Hurner is a fourth-generation Florida citrus grower who has spent most of his life and career as an IFAS Extension citrus agent as well as a center director in Highlands County supporting citrus growers in the production and profitability of citrus. In 1990, he assisted growers in the formation of the Highlands County Citrus Growers Association, which was designed to help growers keep up with local and regional issues and respond accordingly.

Throughout his extension career, he was known as the go-to person for answers, helping growers transition to new technology and conservation methods. As the 4-H Youth Agent for Highlands County, he grew the 4-H program to over 500 members in 4-H Clubs ranging from 4-H, to Home Economics, to 4-H Livestock, to 4-H Horse Clubs.

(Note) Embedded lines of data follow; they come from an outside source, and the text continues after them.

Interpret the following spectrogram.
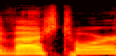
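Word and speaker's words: Vashtorr: yeah the lore yeah I will always say vashtor because it rhymes with trogdor and that is how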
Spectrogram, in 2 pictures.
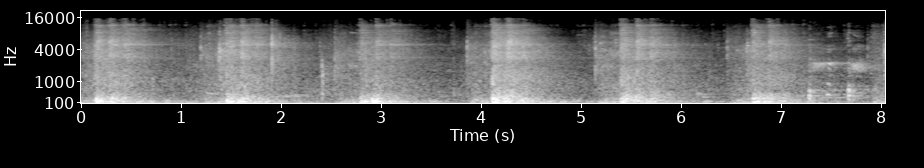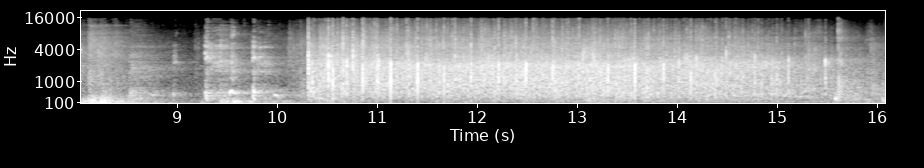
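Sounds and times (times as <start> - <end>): audience applause: 10.2 - 16.0.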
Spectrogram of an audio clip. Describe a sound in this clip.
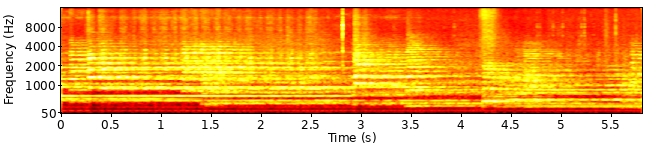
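A flute plays a flowing melody.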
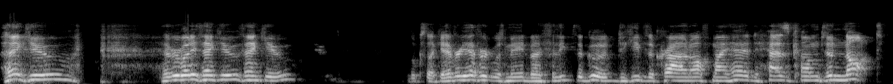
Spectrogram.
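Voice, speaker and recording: A man's voice: high voice, moderate pace, fairly bright tone. An actor playing a cocky, foul-mouthed young French king who gloats and swaggers like a stage showman, over a lo-fi online call. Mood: smug, triumphant. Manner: boastful, indignant, swaggering. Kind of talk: theatrical comic monologue in a table read. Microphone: video call.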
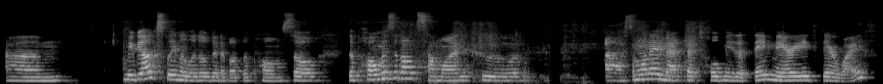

Hurner also taught at Florida Southern in Lakeland, mentoring many students who are now active in leadership roles in the citrus industry today. A Certified Crop Advisor, he received the National CCA Award in 2012, the International CCA Award in 2013 and was awarded a Lifetime CCA status in 2014 for his contributions and leadership of the Florida CCA Program.

Kinney will long be remembered as Florida's most passionate advocate for its fresh citrus industry. He started his career as an ag liaison for Rep. Andrew Ireland and later for former Governor and Senator Lawton Chiles. He went on to serve as executive vice president of Florida Citrus Packers from 1983 until his retirement in 2012. During that time, he worked tirelessly to maintain export and domestic markets for fresh Florida citrus after the discovery of citrus canker, "walking the halls" of Tallahassee and Washington, DC, building the case for continued market access and ensuring that scientific research supported the cause.

He helped the industry through overseas export challenges, citrus greening, in-store juicing debates and discussions, Brix level studies, challenging industry consolidation discussions, import citrus dynamics, new packaging and carton size considerations and discussions. Kinney was one of the industry's foremost experts on trade regulations and pest interdiction, as well as a successful citrus grower. Uncompromising and unapologetic of his defense and advocacy for the fresh fruit packers, he was known as a "bulldog on a soapbox" and fought tirelessly for the betterment of Florida's fresh fruit citrus industry on numerous issues.

McClure is a fourth-generation citrus grower and is known as the godfather of the Citrus Research & Development Foundation, an organization he helped found to combat the devastating spread of HLB. He originally helped create one of the first ever grower-funded research organizations, the Florida Citrus Production Advisory Council, which evolved into the CRDF with over $200 million of sponsored, funded and completed research committed to HLB mitigation and control. It is the best positioned organization in the world to coordinate the required research and product development necessary to combat the disease.

A longtime production manager with both Becker Holdings and Evans Properties, McClure is currently the chief agriculture officer of Terviva in Ft. Pierce.

He is a recipient of the Florida Grower Citrus Achievement Award, the Florida State Horticulture Society's Outstanding Commercial Horticulturist Award and the St. Lucie County Conservationist of the Year Award.

The Florida Citrus Hall of Fame honors distinguished leaders who have made significant contributions to the Florida citrus industry. The Citrus Hall of Fame display and Archive Center is located within the McKay Archive Building at Florida Southern College in Lakeland.